I have a little mixed reaction about The Chosen and the Beautiful. While I did enjoy Nghi Vo’s visual and lyrical writing, it took me a bit to fully immerse myself into the world. This might shock many but I have never watched The Great Gatsby nor have I read the book. To say that I was confused about the setting and the connection between the characters is an understatement. In the same vein, this means that I’m not sure how much this book has deviated or stayed the same as compared to the original classic. Regardless, once I got used to the setting, the book just pulled me in.
Jordan’s an interesting character. Aloof and uncaring about others, Jordan does what she wants as she was adopted into the Baker family and is a part of the high society life. Magic runs in her veins. She endures conversations that have racist undertones and lives in a time where an Act was about to pass that bans all Asians. Through her, Nghi Vo discusses white supremacy, racial discrimination, and class struggles.
As mentioned before, Nghi Vo’s writing is enchanting. She perfectly described the lavish and dazzling lifestyle of a socialite and the magical elements of Jay Gatsby’s mansion and parties. The complicated relationship between the characters remains a mystery for me. Daisy, Jordan, Nick, Jay, and Tom’s lives are intertwined with magic and by fate. Feelings are messy and throw in the five of them, it becomes chaos.
Ultimately, this is Jordan’s story and her perspective of a queer Asian in the 1920s. The Chosen and the Beautiful is another beautiful creation by Nghi Vo. I just wished there were more explanations for certain things such as the magic and had more time to understand the relationship between each and every one of the characters.

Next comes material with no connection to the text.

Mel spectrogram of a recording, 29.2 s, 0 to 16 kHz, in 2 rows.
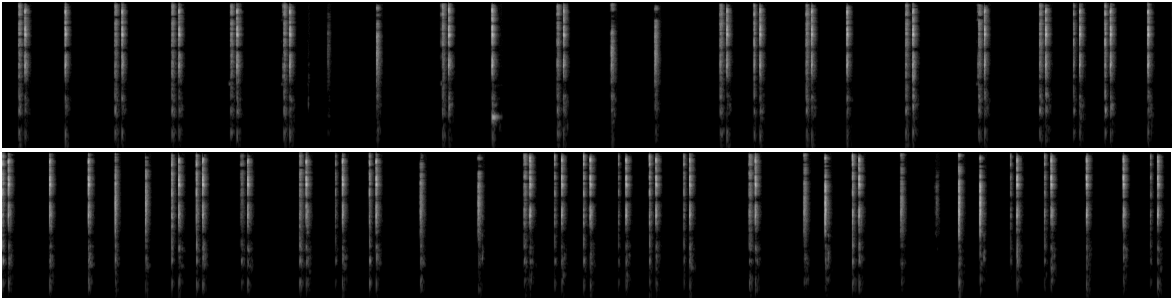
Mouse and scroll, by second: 0.1 click, 0.6 click, 1.3 click, 2.0 click, 2.8 click, 3.4 click, 4.0-4.6 middle drag, 4.9-5.4 scroll up 2, 5.4 click, 5.9 click, 6.8 click, 7.5 middle click, 8.5 scroll up 1, 8.9 click, 9.3 click, 9.9 click, 10.4 click, 11.2 click, 12.1 click, 12.9 click, 13.3 click, 13.7 click, 14.1 click, 14.5 click, 15.0 click, 15.5 click, 15.9 middle click, 16.6 click, 16.9 click, 17.5 click, 18.2 click, 18.7 click, 19.1 click, 19.7 middle click, 21.0 click, 21.4 click, 21.8 click, 22.2 click, 22.6 click, 23.0 click, 23.9 click, 24.5 middle click, 25.1 click, 25.8 middle click, 26.5 middle click, 27.1 click, 27.6 click, 28.0 click, 28.5 click, 28.9 click.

Regardless, I had a wonderful time reading The Chosen and the Beautiful. Nghi Vo never fails to draw me into her works and I’m sure this will not be the last time.